Discussion

Oswald (Aug. 5): his appearance in the Calendar of Willibrord corroborates the following note from Bede (writing in 731): 'The most reverend Bishop Acca is accustomed to tell how, when he was on his way to Rome, he and his own Bishop Wilfrid stayed with the saintly Willibrord, archbishop of the Frisians, and often heard the archbishop describe the miracles which happened in that prouincia at the relics of the most revered king. He also related how, while he was still only a priest, and living a pilgrim's life in Ireland out of love for his eternal fatherland, the fame of Oswald's sanctity had spread far and wide in that island too...' (Ecclesiastical History, 3.13). Gauricus and Helena (Aug. 11): one of two entries in a distinctive north-Frankish (rather than Insular) uncial hand in the Calendar. McKitterick (1994, 374, 384-5) suggests that this probably reflects the input of pre-existing Frankish scribal personnel from within the Trier diocese, possibly even women religious. Gauricus/Géry was a 6th and 7th century bishop of Cambrai and perhaps earlier (before 584/90) a deacon of Trier, and so of obvious local interest. Both Wilson and McKitterick consider Helena unidentifiable, since her feast falls on a different day to those normally associated with Constantine's mother (May 21 and August 18), although such irregularities are not unknown elsewhere in the Calendar.

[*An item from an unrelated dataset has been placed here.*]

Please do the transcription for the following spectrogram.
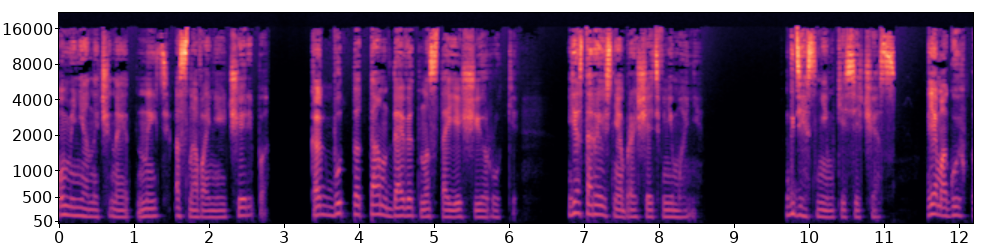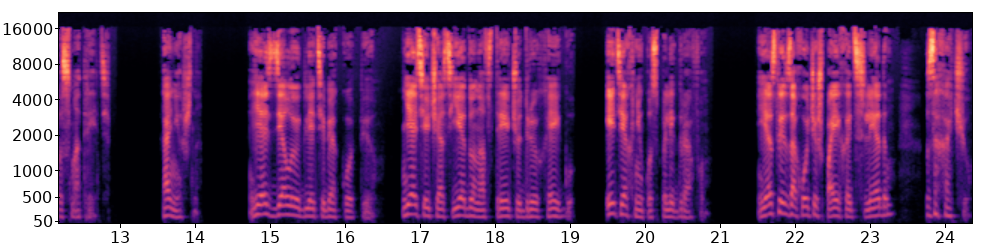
У меня начинает ныть основание черепа, как будто там давят настоящие руки. Я стараюсь не обращать внимания. Где снимки сейчас? Я могу их посмотреть. Конечно. Я сделаю для тебя копию. Я сейчас еду навстречу Дрю Хейгу и технику с полиграфом. Если захочешь поехать следом, захочу.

In fact, a tradition would develop at Trier that the same Empress Helena had founded the cathedral, and the purported relic of her skull is still kept at the church today. It therefore seems likely that this entry does after all refer to Constantine's mother, and moreover represents one of the earliest pieces of evidence for her cult. Mary (Aug. 16): preceded by an erasure in the MS, which Wilson suggests read natiuitas. Timotheus and Apollinaris (Aug. 24): almost invisible in the MS, apparently the result of a later erasure. Faustinus (Aug. 28): Wilson assumes, apparently based on his pairing with Augustine, that this was another North African bishop. See Wilson, 1918, 35-8, for a full commentary.

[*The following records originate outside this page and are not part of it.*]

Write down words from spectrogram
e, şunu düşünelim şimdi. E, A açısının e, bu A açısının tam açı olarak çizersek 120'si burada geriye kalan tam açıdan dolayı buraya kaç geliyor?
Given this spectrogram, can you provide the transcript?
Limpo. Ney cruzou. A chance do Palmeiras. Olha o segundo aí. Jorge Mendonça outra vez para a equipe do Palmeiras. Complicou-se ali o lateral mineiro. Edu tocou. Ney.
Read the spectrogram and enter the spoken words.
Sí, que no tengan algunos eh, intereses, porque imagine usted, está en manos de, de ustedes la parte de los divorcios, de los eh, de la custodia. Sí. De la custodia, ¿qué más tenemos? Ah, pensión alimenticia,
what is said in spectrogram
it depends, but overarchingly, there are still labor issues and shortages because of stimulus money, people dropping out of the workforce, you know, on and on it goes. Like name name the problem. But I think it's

Bibliography

Edition: The Calendar of St. Willibrord from Paris Lat. 10837: A Facsimile, with Transcription, Introduction and Notes, ed. H.A. Wilson (London, 1918). Further reading: Costambeys, M., "Willibrord [St Willibrord] (657/8-739)," Oxford Dictionary of National Biography (2004), https://doi.org/10.1093/ref:odnb/29576 Hen, Y., Culture and Religion in Merovingian Gaul, AD 481-751 (Leiden, 1995), 102-6. McKitterick, R., "Frankish Uncial: A New Context for the Work of the Echternach Scriptorium," in: A. Weiler and P. Bange (eds.), Willibrord zijn wereld en zijn werk (Nijmegen, 1990), 374-88; repr. in R. McKitterick, Books, Scribes and Learning in the Frankish Kingdoms, 6th-9th Centuries (Aldershot, 1994), part V. Netzer, N., "The Early Scriptorium at Echternach: The State of the Question," in: G. Kiesel and J. Schroeder (eds.), Willibrord. Apostel der Niederande, Gründer der Abtei Echternach (Luxembourg, 1990), 127-34.